Those of us who spent our careers in the National Parks Service know full well that the allure of the American West is hard to shake off. Call it an affinity, or a closeness--but whether it's the sawtooth ridges of the Grand Tetons or the cliff faces of Dinosaur National Monument, sooner or later something will grab you and refuse to let go.
Now, a new poll released earlier this month by Colorado College gives us hard data to back up this connection that Westerners have to their natural landscape. The fifth annual "Conservation in the West" poll (hyperlink, when available)--which covers voters in Arizona, Wyoming, Montana, Colorado, New Mexico and Utah--shows that outdoor recreation, an active lifestyle and close proximity to public land are the greatest factors motivating people to move to--and stay in--the mountain west. A whopping 88 percent of respondents listed a "healthy, outdoor lifestyle" as a factor in living and staying in the west, and another 80 percent named the ability to recreate on nearby public lands. By comparison, only 66 percent listed quality of healthcare a factor, and public schools only registered 63 percent.
Westerners, it seems, also walk the walk when it comes to enjoying the great outdoors. A near-unanimous 95 percent of respondents used federally managed land like National Parks or National Forests at least once in the last year.
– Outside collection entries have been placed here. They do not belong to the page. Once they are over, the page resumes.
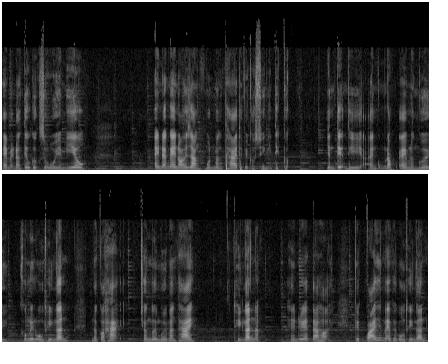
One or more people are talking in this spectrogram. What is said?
Em lại đang tiêu cực rồi, em yêu. Anh đã nghe nói rằng muốn mang thai thì phải có suy nghĩ tích cực. Nhân tiện thì anh cũng đọc em là người không nên uống thủy ngân. Nó có hại cho người mới mang thai. Thủy ngân á? Henrietta hỏi. Việc quái gì mà em phải uống thủy ngân.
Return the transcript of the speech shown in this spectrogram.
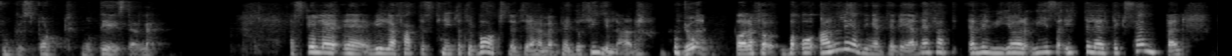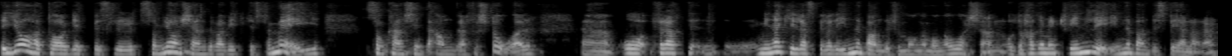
fokus bort mot det istället. Jag skulle eh, vilja faktiskt knyta tillbaks nu till det här med pedofiler. Jo. Bara för, och anledningen till det, är för att jag vill göra, visa ytterligare ett exempel där jag har tagit beslut som jag kände var viktigt för mig, som kanske inte andra förstår. Uh, och för att mina killar spelade innebandy för många, många år sedan och då hade de en kvinnlig innebandyspelare,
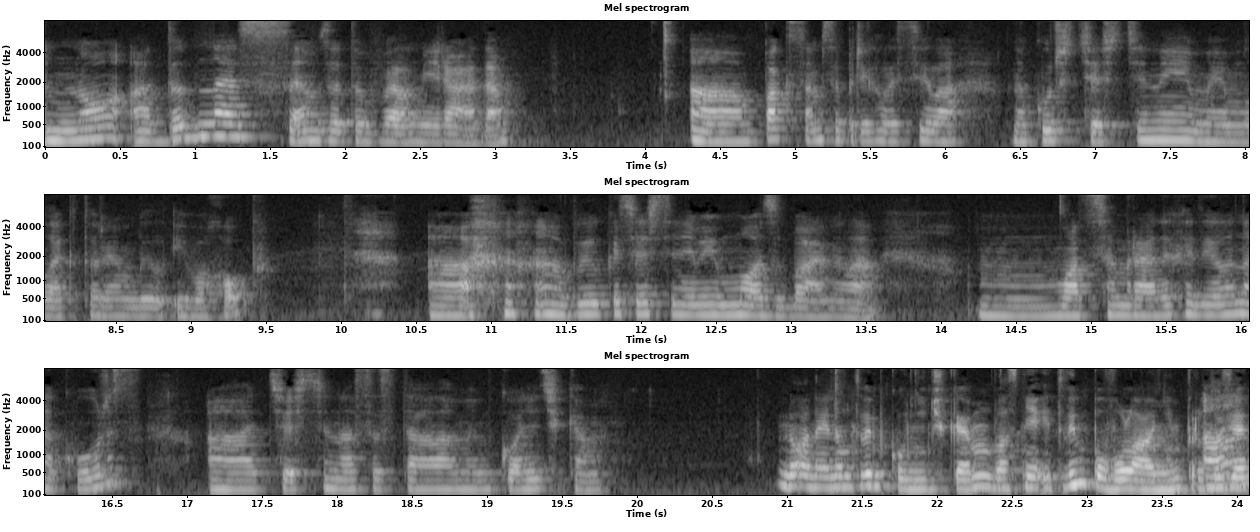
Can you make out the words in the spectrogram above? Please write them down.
No a dodnes jsem za to velmi ráda. A pak jsem se přihlásila na kurz češtiny mým lektorem byl Ivo Hop. A výuka češtiny mi moc bavila. Moc jsem ráda chodila na kurz a čeština se stala mým koničkem. No a nejenom tvým koníčkem, vlastně i tvým povoláním, protože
Furthermore, a majority frequented national public lands at least six times, and nearly one-quarter went at least 20 times.
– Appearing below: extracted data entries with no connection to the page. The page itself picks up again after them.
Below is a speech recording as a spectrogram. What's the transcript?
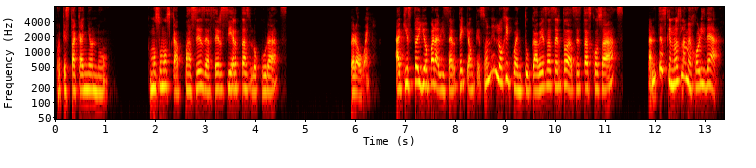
Porque está cañón, ¿no? ¿Cómo somos capaces de hacer ciertas locuras pero bueno, aquí estoy yo para avisarte que aunque suene lógico en tu cabeza hacer todas estas cosas, la neta es que no es la mejor idea.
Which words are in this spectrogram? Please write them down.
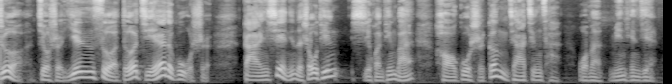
这就是音色得节的故事。感谢您的收听，喜欢听白好故事更加精彩，我们明天见。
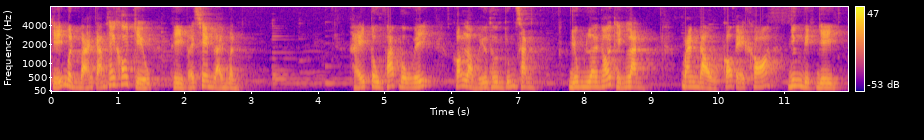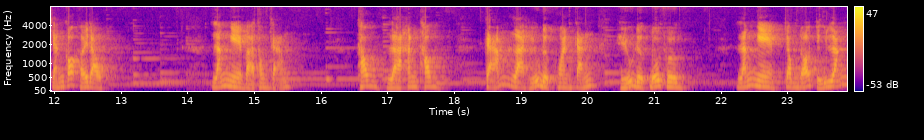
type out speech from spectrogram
chỉ mình bạn cảm thấy khó chịu thì phải xem lại mình. Hãy tu pháp vô ý, có lòng yêu thương chúng sanh dùng lời nói thiện lành. Ban đầu có vẻ khó, nhưng việc gì chẳng có khởi đầu. Lắng nghe và thông cảm. Thông là hanh thông. Cảm là hiểu được hoàn cảnh, hiểu được đối phương. Lắng nghe trong đó chữ lắng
But beyond the findings of a single year, the poll confirms that Western voters also support stable, long-term management of our shared public lands--95 percent agreed that "protecting and conserving natural areas for future generations" is an important goal.
I, and others in the in the National Parks community, know that the power and beauty of the American wilderness alone is enough to elicit this belief; but I think there is a more practical explanation for the longsighted, clearheaded perspective of most Westerners. Studies have shown time and time again that protected areas stimulate local economies by attracting tourism, promoting recreational retail sales, creating service jobs to match demand and increasing tax revenue. The National Parks Service, for example, has meticulously followed the beneficial economic impact parks have on surrounding communities. In 2013, 273 million visitors spent $14.6 billion, which directly supported 238,000 jobs--and that's in a year when a government shutdown locked the gates for the better part of a month. As I wrote here last year, that's approximately a 10 to 1 return on the NPS funding provided by the federal government.
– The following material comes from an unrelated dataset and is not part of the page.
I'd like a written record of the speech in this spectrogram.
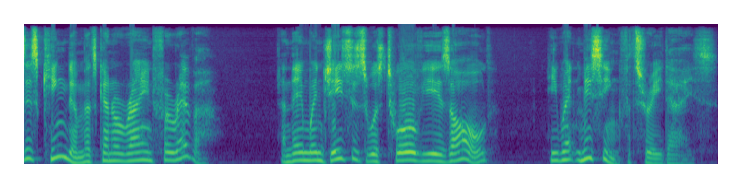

Westerners inherently know that long-term management of public lands is more economically sound than selling land for a one-time profit. (Unsurprisingly, only 17 percent of respondents think public land sales would be a proper deficit reduction strategy.) This explains why Westerners prioritize living near easily accessible public land above other factors like health care, education and employment opportunities: a focus on conservation ripples throughout communities, leading naturally to local economic strength.
Of course, despite these encouraging statistics, we can't afford to be complacent. A broad range of important conservation issues will be decided upon in 2015, and pressure needs to be put on Congress to take a responsible, balanced approach to maintaining our public lands. In Arizona, lawmakers are pushing the Obama administration to designate the Grand Canyon watershed as a National Monument--a move that would prevent local uranium mining and create a wildlife corridor between Grand Staircase-Escalante National Monument and Grand Canyon National Park, where I served as a park ranger. The Land and Water Conservation Fund, which has used fees from offshore drilling to support inland conservation since 1965, is set to expire at the end of September. Last week, a bipartisan group of Senators introduced a bill to refund the LWCF, but it will be an uphill fight. Tuesday's poll showed that 75 percent of respondents favor continuing this program--now it's up to members of Congress to follow their constituents' lead.